**Task to complete**
Find the line with "Spoken content of" in the records below. Output exactly from there until after the line with "Work out the", without pictures.

::: Source data :::

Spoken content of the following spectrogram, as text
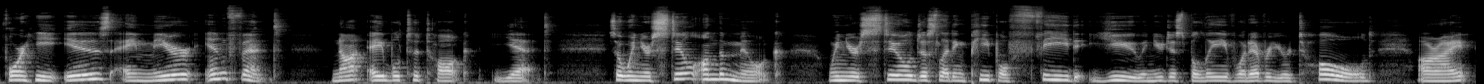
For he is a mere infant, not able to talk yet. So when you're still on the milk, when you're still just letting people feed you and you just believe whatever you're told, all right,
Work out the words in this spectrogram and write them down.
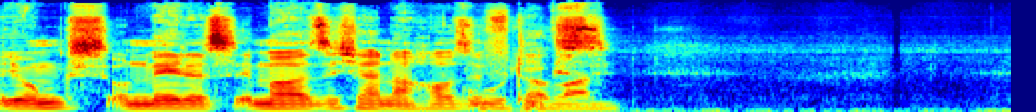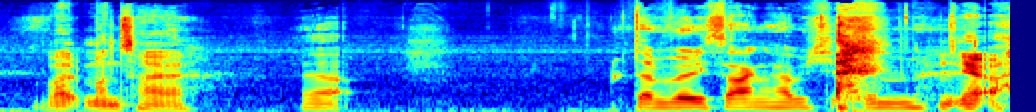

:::
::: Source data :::

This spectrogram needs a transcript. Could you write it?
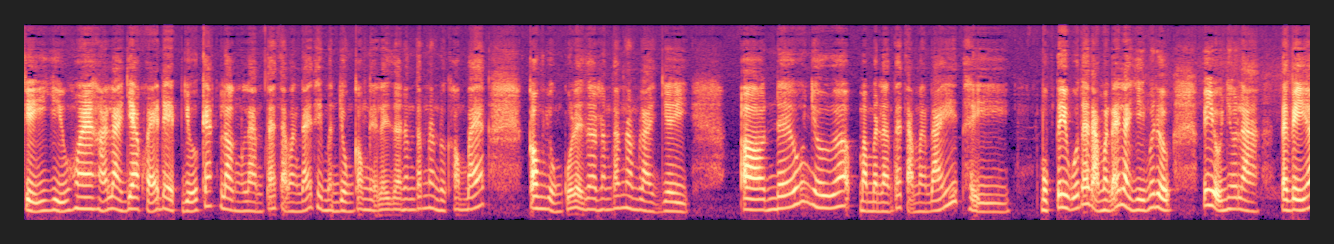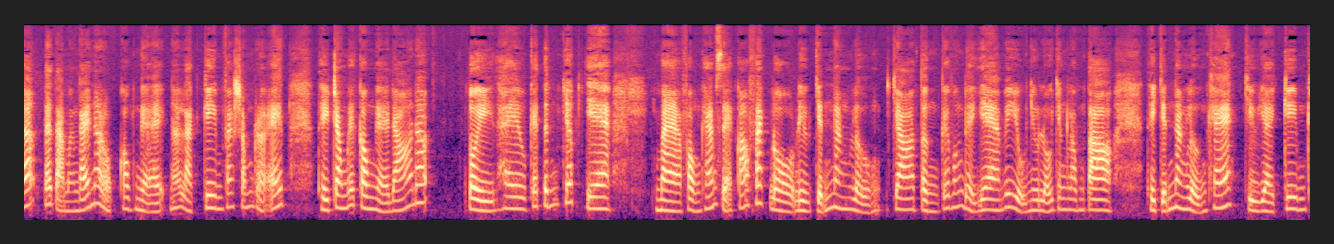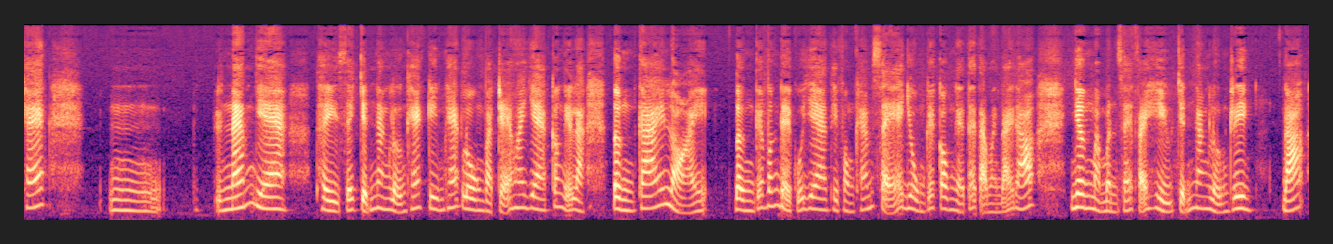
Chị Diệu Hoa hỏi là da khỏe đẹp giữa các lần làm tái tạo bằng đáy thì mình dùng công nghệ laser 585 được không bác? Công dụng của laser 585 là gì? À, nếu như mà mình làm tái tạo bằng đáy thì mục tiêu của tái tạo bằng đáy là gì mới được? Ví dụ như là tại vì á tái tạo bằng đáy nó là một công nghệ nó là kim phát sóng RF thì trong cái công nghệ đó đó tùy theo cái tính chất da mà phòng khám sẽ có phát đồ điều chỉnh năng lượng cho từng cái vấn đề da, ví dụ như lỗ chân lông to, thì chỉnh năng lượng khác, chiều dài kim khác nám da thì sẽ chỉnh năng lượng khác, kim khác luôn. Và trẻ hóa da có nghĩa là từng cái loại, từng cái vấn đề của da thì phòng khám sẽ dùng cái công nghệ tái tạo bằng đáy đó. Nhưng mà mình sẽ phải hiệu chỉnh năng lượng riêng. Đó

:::

**Problem solution**
Spoken content of the following spectrogram, as text
For he is a mere infant, not able to talk yet. So when you're still on the milk, when you're still just letting people feed you and you just believe whatever you're told, all right,
Work out the words in this spectrogram and write them down.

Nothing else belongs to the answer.